M. Dziadek,1,2 G. Konycheva,1 S. Ravelich,1 G. Smith,1 S. Patel1 and M. Ehrich,3 1School of Biological Sciences, University of Auckland, New Zealand, 2Garvan Institute of Medical Research, Darlinghurst, NSW, Australia and 3Sequenom Inc., San Diego, USA. (Introduced by Denis Loiselle)
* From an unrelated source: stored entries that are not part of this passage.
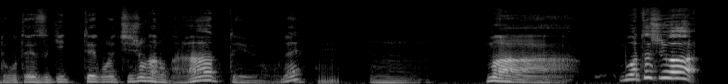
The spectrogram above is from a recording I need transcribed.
童貞好きってこれ地上なのかなっていうのをね、うん。まあ私は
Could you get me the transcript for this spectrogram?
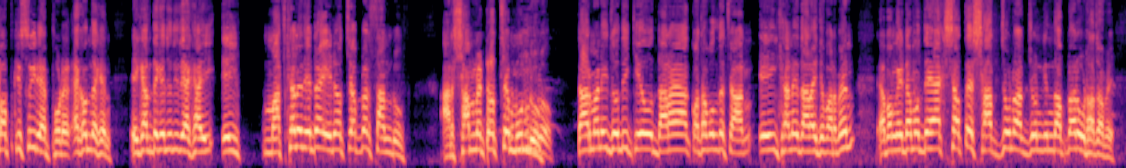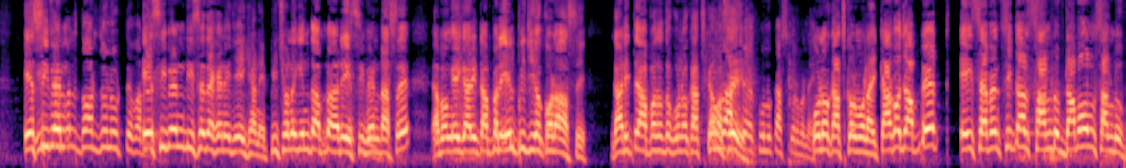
সবকিছুই র্যাপফোরের এখন দেখেন এখান থেকে যদি দেখাই এই মাঝখানে যেটা এটা হচ্ছে আপনার সানরুফ আর সামনেটা হচ্ছে মুন্ডুপ। তার মানে যদি কেউ দাঁড়ায় কথা বলতে চান এইখানে দাঁড়াইতে পারবেন এবং এটার মধ্যে একসাথে সাতজন আটজন কিন্তু আপনার ওঠা যাবে। এসি ভ্যান উঠতে পারবে। এসি ভ্যান দিছে দেখেন এই যে এইখানে। পিছনে কিন্তু আপনার এসি আছে এবং এই গাড়িটা আপনার এলপিজিও করা আছে। গাড়িতে আপাতত কোনো কাজ কাম কোনো আছে? কোনো কাজ করবে না কোনো কাজকর্ম নাই। কাগজ আপডেট এই seven seater sunroof double sunroof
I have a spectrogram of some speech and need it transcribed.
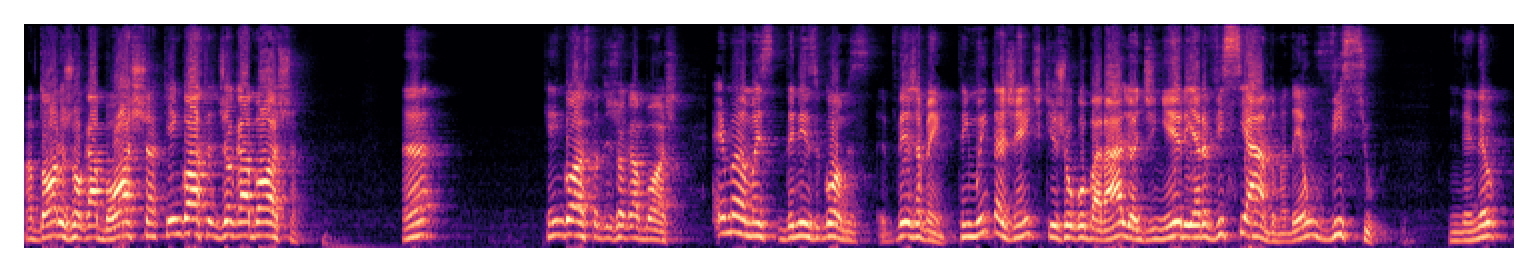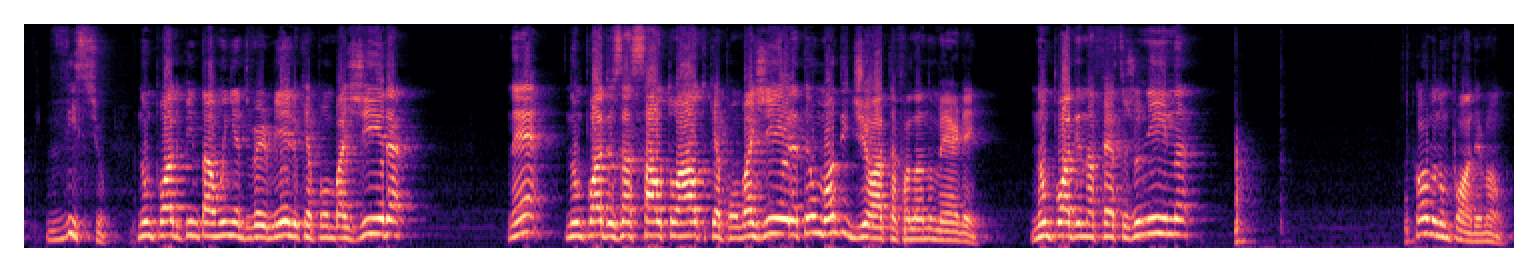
Adoro jogar bocha. Quem gosta de jogar bocha? Hã? Quem gosta de jogar bocha? Irmã, mas Denise Gomes, veja bem, tem muita gente que jogou baralho a dinheiro e era viciado, mas daí é um vício. Entendeu? Vício. Não pode pintar unha de vermelho, que é pomba gira, né? Não pode usar salto alto, que é pomba gira. Tem um monte de idiota falando merda aí. Não pode ir na festa junina. Como não pode, irmão?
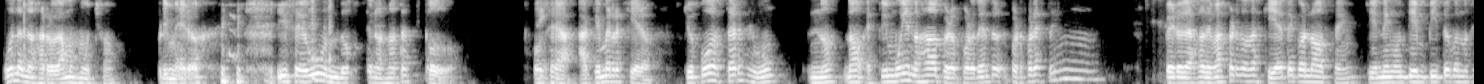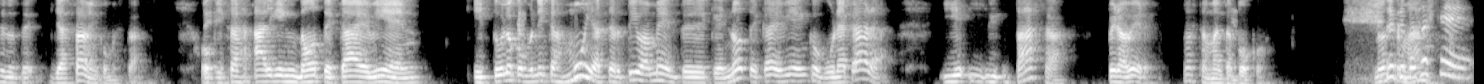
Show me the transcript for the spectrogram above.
uno, nos arrogamos mucho, primero, y segundo, se nos nota todo. O sea, ¿a qué me refiero? Yo puedo estar según, no, no, estoy muy enojado, pero por dentro, por fuera estoy... Mm, pero las demás personas que ya te conocen, tienen un tiempito conociéndote, ya saben cómo estás. O quizás alguien no te cae bien y tú lo comunicas muy asertivamente de que no te cae bien con una cara. Y, pasa. Pero a ver, no está mal tampoco. lo que pasa es que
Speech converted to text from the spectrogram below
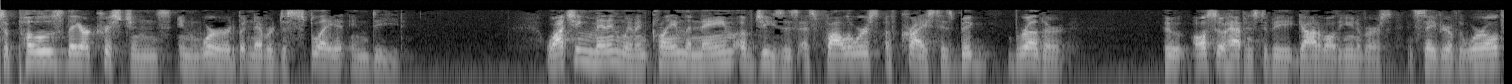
suppose they are Christians in word but never display it in deed. Watching men and women claim the name of Jesus as followers of Christ, his big brother, who also happens to be God of all the universe and Savior of the world,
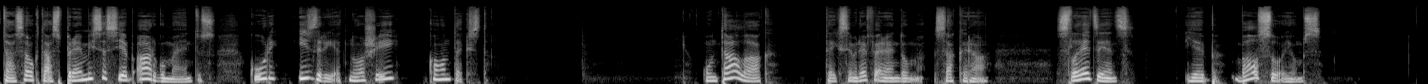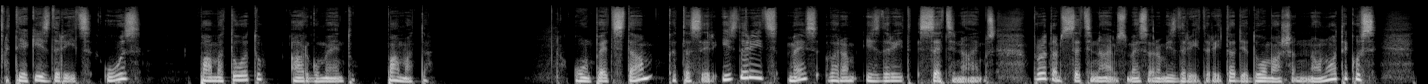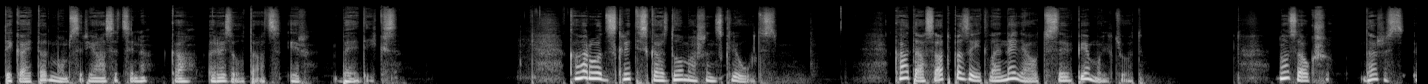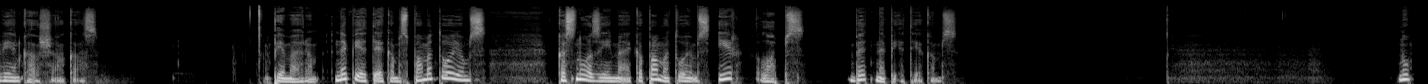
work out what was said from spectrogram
tā sauktās premises, jeb argumentus, kuri izriet no šī konteksta. Un tālāk, teiksim, referenduma sakarā, slēdziens jeb balsojums tiek izdarīts uz pamatotu argumentu pamata. Un pēc tam, kad tas ir izdarīts, mēs varam izdarīt secinājumus. Protams, secinājumus mēs varam izdarīt arī tad, ja domāšana nav notikusi, tikai tad mums ir jāsacina, ka rezultāts ir bēdīgs. Kā rodas kritiskās domāšanas kļūdas? Kā tās atpazīt, lai neļautu sevi piemuļķot? Nosaukšu dažas vienkāršākās. Piemēram, nepietiekams pamatojums, kas nozīmē, ka pamatojums ir labs, bet nepietiekams. Nu,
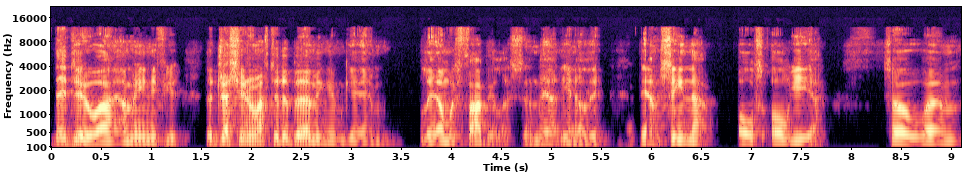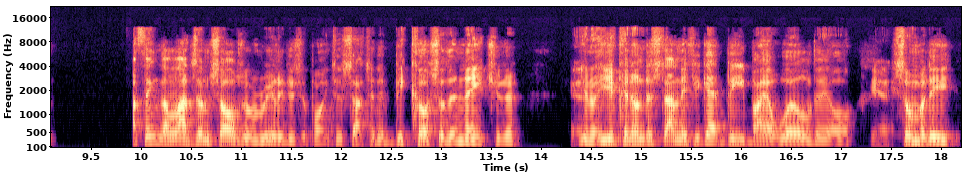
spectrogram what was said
They do. I. I mean, if you the dressing room after the Birmingham game, Leon was fabulous, and they, you know, they they haven't seen that all all year. So, um, I think the lads themselves were really disappointed Saturday because of the nature of, Yeah. you know, you can understand if you get beat by a worldie or Yeah. somebody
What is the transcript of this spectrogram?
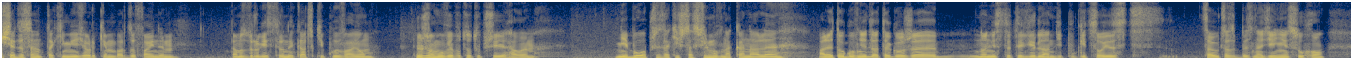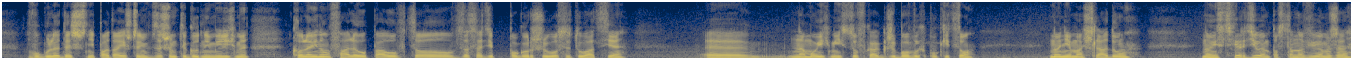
i siedzę sobie nad takim jeziorkiem bardzo fajnym. Tam z drugiej strony kaczki pływają. Już wam mówię, po co tu przyjechałem. Nie było przez jakiś czas filmów na kanale, ale to głównie dlatego, że no niestety w Irlandii póki co jest cały czas beznadziejnie sucho. W ogóle deszcz nie pada. Jeszcze w zeszłym tygodniu mieliśmy kolejną falę upałów, co w zasadzie pogorszyło sytuację e, na moich miejscówkach grzybowych póki co. No nie ma śladu. No i stwierdziłem, postanowiłem, że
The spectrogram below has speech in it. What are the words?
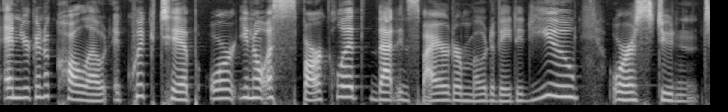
And you're going to call out a quick tip or, you know, a sparklet that inspired or motivated you or a student.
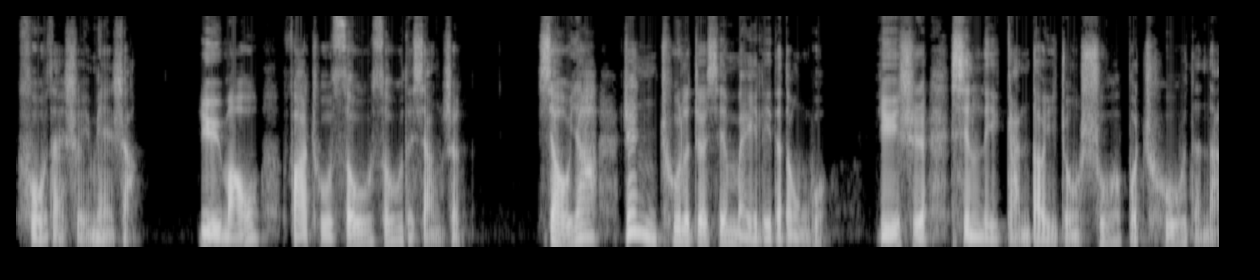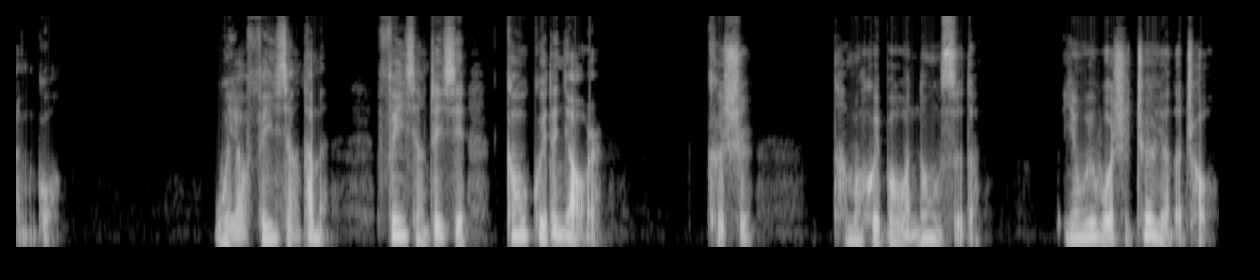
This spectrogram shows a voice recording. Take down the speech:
浮在水面上，羽毛发出嗖嗖的响声。小鸭认出了这些美丽的动物，于是心里感到一种说不出的难过。我要飞向他们，飞向这些高贵的鸟儿。可是，他们会把我弄死的，因为我是这样的丑，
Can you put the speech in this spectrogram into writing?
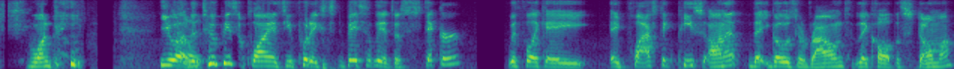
One piece. You uh, the two piece appliance you put a basically it's a sticker with like a a plastic piece on it that goes around. They call it the stoma,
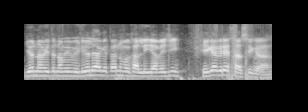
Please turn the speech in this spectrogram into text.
ਜੋ ਨਵੀਂ ਤੋਂ ਨਵੀਂ ਵੀਡੀਓ ਲਿਆ ਕੇ ਤੁਹਾਨੂੰ ਵਿਖਾਲੀ ਜਾਵੇ ਜੀ। ਠੀਕ ਹੈ ਵੀਰੇ, ਸਤਿ ਸ਼੍ਰੀ ਅਕਾਲ।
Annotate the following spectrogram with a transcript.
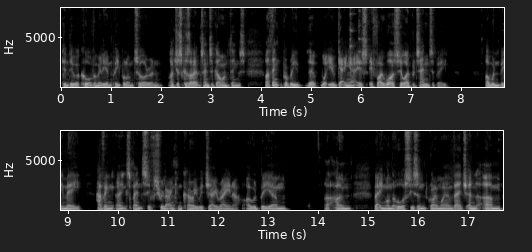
can do a quarter of a million people on tour. And I just because I don't tend to go on things, I think probably that what you're getting at is if I was who I pretend to be, I wouldn't be me having an expensive Sri Lankan curry with Jay Rayner. I would be um, at home betting on the horses and growing my own veg. And um,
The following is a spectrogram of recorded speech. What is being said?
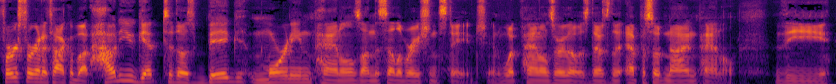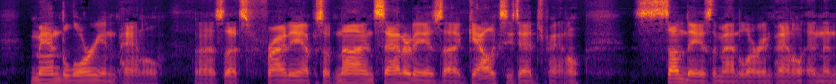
first we're going to talk about how do you get to those big morning panels on the celebration stage, and what panels are those? There's the episode nine panel, the Mandalorian panel. Uh, so that's Friday, episode nine. Saturday is uh, Galaxy's Edge panel. Sunday is the Mandalorian panel, and then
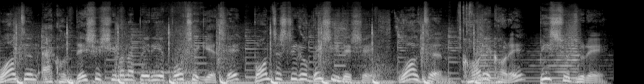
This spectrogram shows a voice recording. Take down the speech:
ওয়ালটন এখন দেশের সীমানা পেরিয়ে পৌঁছে গিয়েছে পঞ্চাশটিরও বেশি দেশে। ওয়ালটন ঘরে ঘরে বিশ্বজুড়ে।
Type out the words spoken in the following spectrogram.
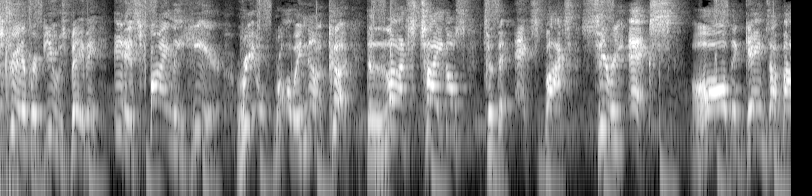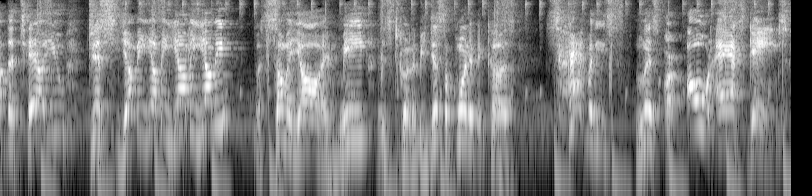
Creative Reviews, baby. It is finally here. Real, raw, and uncut. The launch titles to the Xbox Series X. All the games I'm about to tell you, just yummy, yummy, yummy, yummy. But some of y'all and me is gonna be disappointed because half of these lists are old ass games,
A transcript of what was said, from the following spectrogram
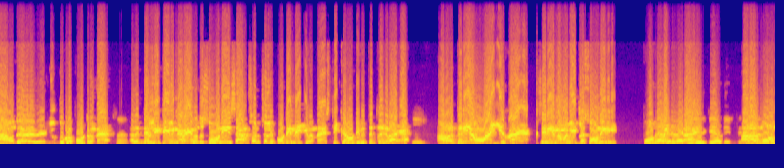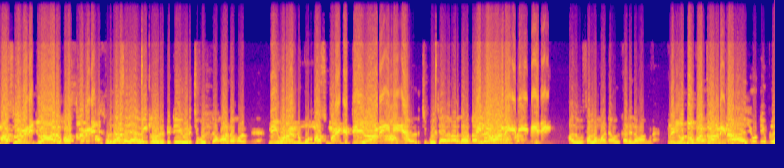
நான் வந்து யூடியூப்ல போட்டிருந்தேன். அது டெல்லி டிவி நிறைய வந்து சோனி சாம்சங் சொல்லி போட்டு இன்னைக்கு வந்து ஸ்டிக்கர் ஒட்டி வித்துட்டு இருக்காங்க. அவங்க தெரியாம வாங்கிடுறாங்க. சரி நம்ம வீட்டுல சோனி மூணு மாசத்துல வெடிக்கும் ஆறு மாசத்துல வெடிக்கும். அப்படிதான் என் வீட்டுல ஒரு டிவி வெடிச்சு போச்சு. டமால் டமால்னு. நீங்க கூட ரெண்டு மூணு மாசம் எங்க டிவி வாங்கினீங்க. வெடிச்சு போச்சு. அதனாலதான் நல்ல வாங்கினீங்க டிவி அது சொல்ல மாட்டேன் ஒரு கடையில வாங்கினேன். இல்ல யூடியூப் பார்த்து வாங்குனீங்களா? யூடியூப்ல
Epigenetic modifications of the genome are implicated in phenotypic differences in physiological fitness and disease susceptibility, and could account for the increasingly recognized links between the prenatal and early postnatal nutritional environment and adult health and disease. A mismatch between nutrient availability in early and later life appears to precipitate the emergence of major adult and increasingly childhood onset diseases: obesity, cardiovascular disease, and type 2 diabetes. Epigenetic silencing of imprinted genes through DNA methylation and histone modification is an important mechanism underlying fetal and postnatal growth and development. We have used a rat model to investigate whether methylation and allelic expression of the Igf2 and H19 genes are influenced by maternal nutrition during pregnancy. Female rats were maintained throughout pregnancy on a control ad libitum chow diet or on 30% of the control food intake (undernourished). Our studies demonstrate: 1) Developmentally regulated methylation at the Igf2 differentially methylated regions (DMRs) from fetal to juvenile and adult stages; 2) Tissue-specific effects of prenatal undernutrition on Igf2 DMR methylation; 3) Tissue-specific postnatal reactivation of the silenced maternal Igf2 allele, indicating loss-of-imprinting (LOI). These alterations in methylation are in some cases associated with altered levels of Igf2 expression at a tissue level. Our studies indicate that maternal nutrition does influence the epigenetic state of the offspring genome at specific chromosomal regions in a tissue-specific manner. Such epigenetic alterations in early life may contribute to epigenetic variability within the population that influences the risk of diseases in adulthood.